The University of Nairobi to partner with Smile Train in training  of 20 plastic and reconstructive surgeons in Africa

UoN VC Prof. Stephen Kiama and Smile Train Senior VP Global Medical Programs, Dr. Esther Njoroge with UoN and Smile Train management teams

Smile Train, a cleft-focused organization has partnered with the University of Nairobi, through the Department of Surgery to offer full scholarships to medical residents based in Africa to study plastic and reconstructive surgery. The scholarship program will support 20 resident doctors over the subsequent five years during which each resident will receive $19,000 - $22,750 per year.

Through strategic partnerships at the local and international level, Smile Train dedicates itself to providing funding towards quality healthcare capacity building and advocacy to increase access to safer surgeries and cleft care in low- and middle-income countries.

Research indicates that 5 billion people lack access to safe, affordable surgical and anaesthesia care, with surgical conditions accounting for over a quarter of the world's diseases. To bridge the gap and strengthen surgical systems in Africa, the ‘Smile Train-UoN Scholarship Program’ will provide funding to support four scholars each year: two from Kenya and two from other countries within Africa. Smile Train will cover the complete cost of tuition and a living stipend.

The highest percentage of the 5 billion people worldwide who lack access to safe, high-quality surgical care, are children. One of the foremost critical outcomes of this partnership is going to be increasing the number of qualified surgeons ready to provide safe, timely and quality surgery not only to children with clefts but also individuals with other neglected surgical conditions in underserved communities. The partnership will also support research on cleft lip and palate, which is critical to evidence-based policy development.

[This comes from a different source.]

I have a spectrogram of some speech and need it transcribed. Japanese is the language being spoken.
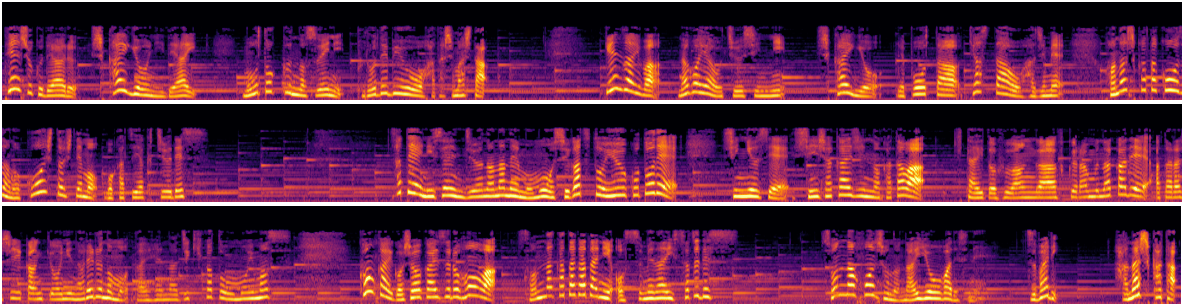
転職である司会業に出会い猛特訓の末にプロデビューを果たしました。現在は名古屋を中心に司会業、レポーター、キャスターをはじめ話し方講座の講師としてもご活躍中です。さて2017年ももう4月ということで新入生、新社会人の方は期待と不安が膨らむ中で新しい環境になれるのも大変な時期かと思います。今回ご紹介する本はそんな方々におすすめな一冊です。そんな本書の内容はですねズバリ話し方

Smile Train empowers local medical professionals with training, funding, and resources to supply free cleft surgery and comprehensive cleft care to children globally. They advance a sustainable solution and scalable global health model for cleft treatment, drastically improving children’s lives, including their ability to eat, breathe, speak, and ultimately thrive.

The University of Nairobi is ranked among the highest ten universities in Africa and is uniquely positioned to support, increasing the surgical workforce within the region. The support to patients will involve taking cleft surgical services to the local communities as part of allowing the scholars to connect with and deliver a positive impact in the community. Qualified resident doctors are encouraged to use through the University of Nairobi.

Photo courtesy / UON

Article by Research Beeline team